There was no evidence - only a wild claim by a totally mad woman. She printed out a message she'd received from us and one of the hundreds of spam messages she'd received with the forged sender address 'acnielsen.com'. She printed both these messages on her own office stationery, with the same masthead on both. The police looked at the printouts, saw that the mastheads were identical, and concluded that if we admitted to sending the one message then we'd surely sent the other as well.
This sounds totally other-worldly to anyone who's never been to Greece or Crete but it's 100% true. We received letters of character reference from colleagues and one very special letter from a client in the Pentagon. Nothing mattered. The police were determined to investigate fully. They'd busted a major crime ring.
The Athens Free Press heard about the case and heard about us. They knew who we were. 'Oh Buddha, must our nation once again wear the robes of shame?' they wrote in their scathing criticism of the incident. Nothing mattered. The prime minister Karamanlis and the minister of justice were sent letters of protest on a daily basis and nothing changed. Swedish EU minister Margot Wallström was alerted to the situation and her office deftly sidestepped the entire enquiry.
We were given a 'way out' early on. For the facile sum of €500 we could make the whole thing go away, much as others make cases go away on Crete. €200 was to go to the solicitor who claimed she could accomplish this and €100 was to go to each of the three judges in the 'Court of Three Judges'. We refused to take this way out.
The police later said they were convinced there were secret trap doors in our computers, controlled by secret passwords, and that inside these trap doors they'd find documents incriminating us. They weren't talking about hidden areas on the hard drives. They were talking about good old bona-fide real-life trap doors. On Apple aluminium PowerBooks.

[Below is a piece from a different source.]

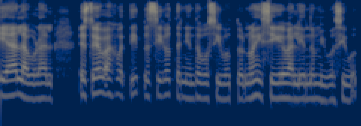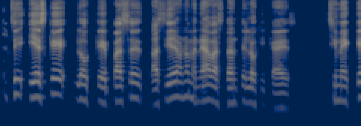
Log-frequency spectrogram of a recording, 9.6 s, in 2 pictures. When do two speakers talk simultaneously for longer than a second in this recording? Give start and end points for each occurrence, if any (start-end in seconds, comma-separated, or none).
none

The PowerBooks were under the Sony battery recall programme and we petitioned the authorities to let us replace the batteries as someone might otherwise be hurt. We pointed out this was a very serious matter and Sony had allocated $400 million for the programme. We provided reams of documentation with several pictures of exploding computers with the faulty batteries. We were told the risks were exaggerated and there was no reason to replace any batteries.
The 'mad woman' who'd filed the complaint recanted her testimony a half a year after the incident began, stating that 'maybe I don't know very much about computers'. Despite this, the police have not closed the case and refuse to return our equipment. The suspicion is the computer equipment is lost (or stolen) and so they cannot close the case without coming to terms with their own negligence.
The case was submitted to the European Court of Human Rights two years ago. At the current rate of processing cases - where the ECHR are currently working on filings for 2004 and 2005 - we might see a resolution in another 4-6 years time.